_Records for processing_
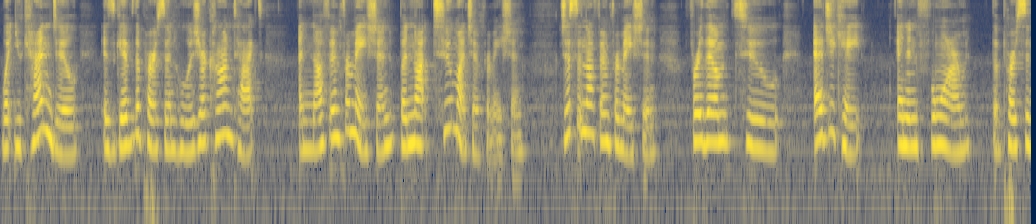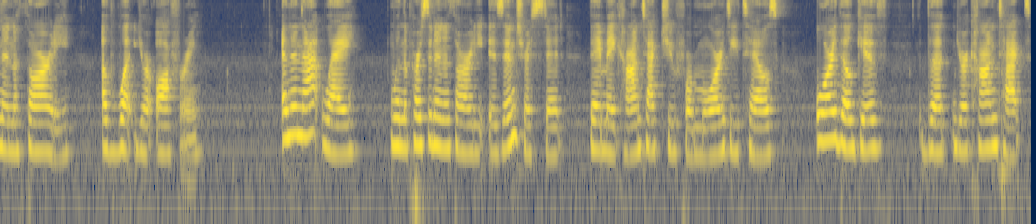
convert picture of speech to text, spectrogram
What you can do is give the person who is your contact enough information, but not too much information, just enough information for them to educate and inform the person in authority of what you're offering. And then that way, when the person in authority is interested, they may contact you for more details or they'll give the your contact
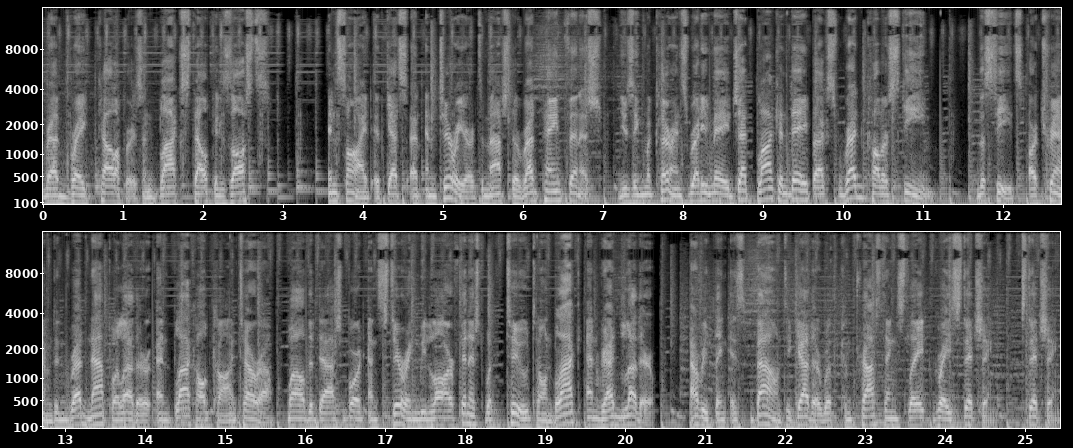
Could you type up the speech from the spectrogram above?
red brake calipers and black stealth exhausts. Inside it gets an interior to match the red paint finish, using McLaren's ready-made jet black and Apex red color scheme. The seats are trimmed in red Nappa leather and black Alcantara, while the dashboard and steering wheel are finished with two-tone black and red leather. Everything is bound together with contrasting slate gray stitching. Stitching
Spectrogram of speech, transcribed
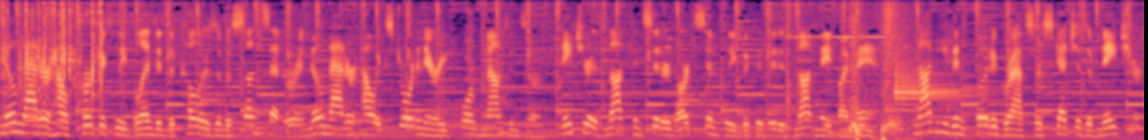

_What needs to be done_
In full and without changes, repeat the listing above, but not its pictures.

_Written reply_
convert picture of speech to text, spectrogram
What you can do is give the person who is your contact enough information, but not too much information, just enough information for them to educate and inform the person in authority of what you're offering. And then that way, when the person in authority is interested, they may contact you for more details or they'll give the your contact
Could you type up the speech from the spectrogram above?
red brake calipers and black stealth exhausts. Inside it gets an interior to match the red paint finish, using McLaren's ready-made jet black and Apex red color scheme. The seats are trimmed in red Nappa leather and black Alcantara, while the dashboard and steering wheel are finished with two-tone black and red leather. Everything is bound together with contrasting slate gray stitching. Stitching
Spectrogram of speech, transcribed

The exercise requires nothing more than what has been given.